To everything there is a season. This is the season of base miles. Between trips to the cabin I've tried to squeeze in some long rides. Saturday looked to be dry and I had yet to do a ride on this side of the Cascades without fenders in 2015.
Schedules converged and El Chefe, McWoodie and I rolled out in a fog (literally- but it was dry). We exchanged stories and caught up on what has been happening in 2015.
McWoodie had to catch a flight to the other side of the world so he turned back a little more than an hour into our ride. El Chefe and I chatted and I kept looking at my computer because the fog was supposed to burn off around ten thirty and I was ready for some sunshine.
The fog did more than block the sun it also limited our views and kept my glasses wet. The resulting tunnel vision was kind of depressing. We had hoped to see the scenery. We weren't cold per se, however, we were far from warm.
When the road kicked up we welcomed the chance to get warm. Ironically at the top of the climb we were both hot and cold. The sweat generated on the climb was now getting chilly. I had joked that when we stopped seeing Seahawk flags and started seeing Aryan Nation flags it would be time to turn around.

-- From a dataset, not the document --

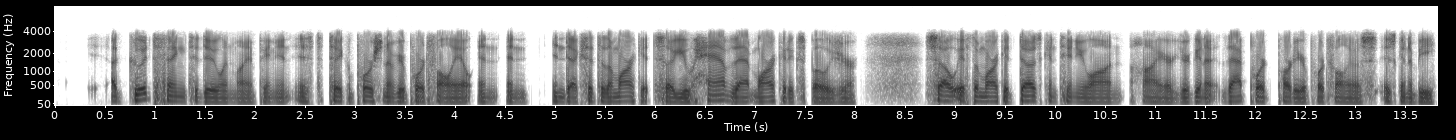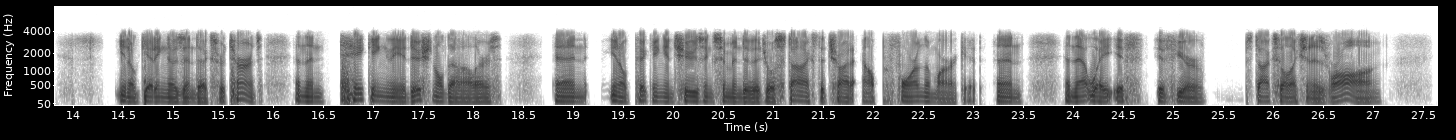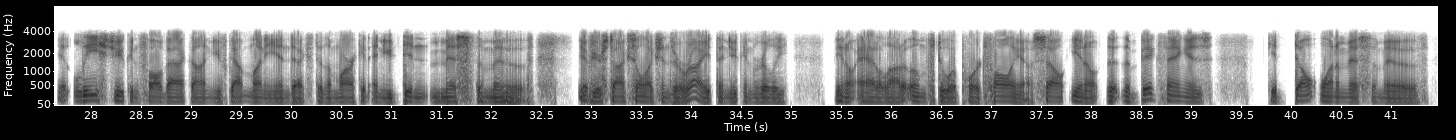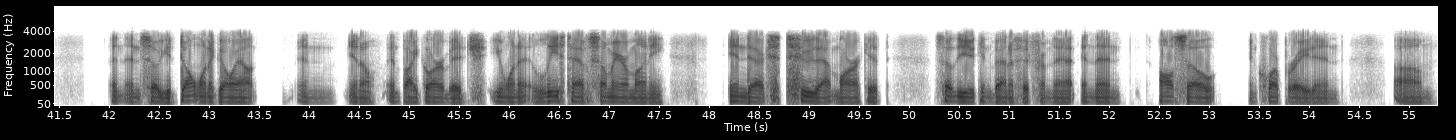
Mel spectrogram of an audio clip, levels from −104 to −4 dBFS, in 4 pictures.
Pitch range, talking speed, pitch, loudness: 85-105 Hz, 200 wpm, 95 Hz, -30 LUFS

Just as we stopped one of the "Eagles" stopped and realized the local youth had been busy Friday night.
El Chefe and I stopped and refueled. I quietly hoped I would warm up a bit. When we resumed our journey I felt cold. El Chefe was also chilled. Seeing the sun was no longer a hope but would be the difference between a good ride and a sufferfest. A hundred miles is a long way to be uncomfortable.
Within five minutes the sun burst through and our Brown-clad bodies were warmed. Twenty minutes later we were again shrouded in fog but we had been warmed and we no longer cold.
El Chefe pulled alongside and in a tone that reminded me of an eleven year old with Playboy magazines in his backpack asked "Do you want to add in some...gravel?" Oh yeah !
Soon we were on gravel and it felt GOOD.
Gravel in January ! !
El Chefe and his El butte on gravel along the river.
Finally when we hit Lake Washington the fog had burned off for good. I even took off my vest for the last fifteen kilometers. By the time we finished we had a hundred miles and tired legs. I had sat on El Chefe's wheel more than I should have but he didn't seem to mind. Thanks bro.